Could you please tell me the difference between these two pairs of sentences?

Pair One-
1. Great pains have been taken. 2. Much pains has been taken.

Pair two -
1. All possible means have been tried. 2. The means employed by you is sufficient.

Although plural forms (pains and means) have been used but the verbs differ. How can we sense whether singular or plural forms of verbs is to be used ?

Thank you so much.

Hello iamsam1987,

In each pair, sentence 1 is correct but sentence 1.2 is not. In 1.2, 'pains' is plural, and so needs a plural quantifier ('many' instead of 'much') as well as a plural verb.

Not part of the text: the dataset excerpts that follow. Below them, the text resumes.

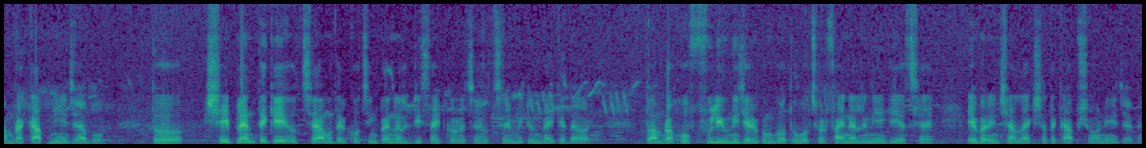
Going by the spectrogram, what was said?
আমরা কাপ নিয়ে যাব। তো সেই প্ল্যান থেকেই হচ্ছে আমাদের কোচিং প্যানেল ডিসাইড করেছে হচ্ছে মিটুন ভাইকে দেওয়ার। তো আমরা হোপফুলি উনি যেরকম গত বছর ফাইনালে নিয়ে গিয়েছে এবার ইনশাল্লাহ একসাথে কাপ সহ নিয়ে যাবে।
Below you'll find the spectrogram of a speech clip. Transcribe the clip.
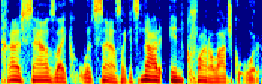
kind of sounds like what it sounds like. It's not in chronological order.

2.2 is correct, as 'means' is singular, though it sounds a bit strange. This is because 'means' isn't usually used in this kind of construction. If you look it up in our Cambridge Dictionaries Online search box on the right, you'll see examples of how it is typically used.

Best regards,
Kirk
The LearnEnglish Team

Thank you so much :)

Dear Sir,

It is said that units of counting (e.g. dozen, gross, score etc.) should always be used in singular forms when preceded by numerals.

Two dozen (correct)
Two dozens (incorrect)

1) My first question to you is why we say "He is seven years old."

"Year" is also a unit of counting. Isn't it ? Then why use "years" instead of "year".

2) My second question to you is what is the difference between these two usage(s)

"fourteen-year-old-boys" and "fourteen years old"

Hello iamsam1987,

1. 'Year' is a unit of time like 'day', 'hour', 'minute' etc. These are used in plural forms.

2. One ('fourteen-year-old boys') is an adjectival form; the other is a number followed by a noun ('fourteen years').

Best wishes,

 

Peter

The LearnEnglish Team

Pages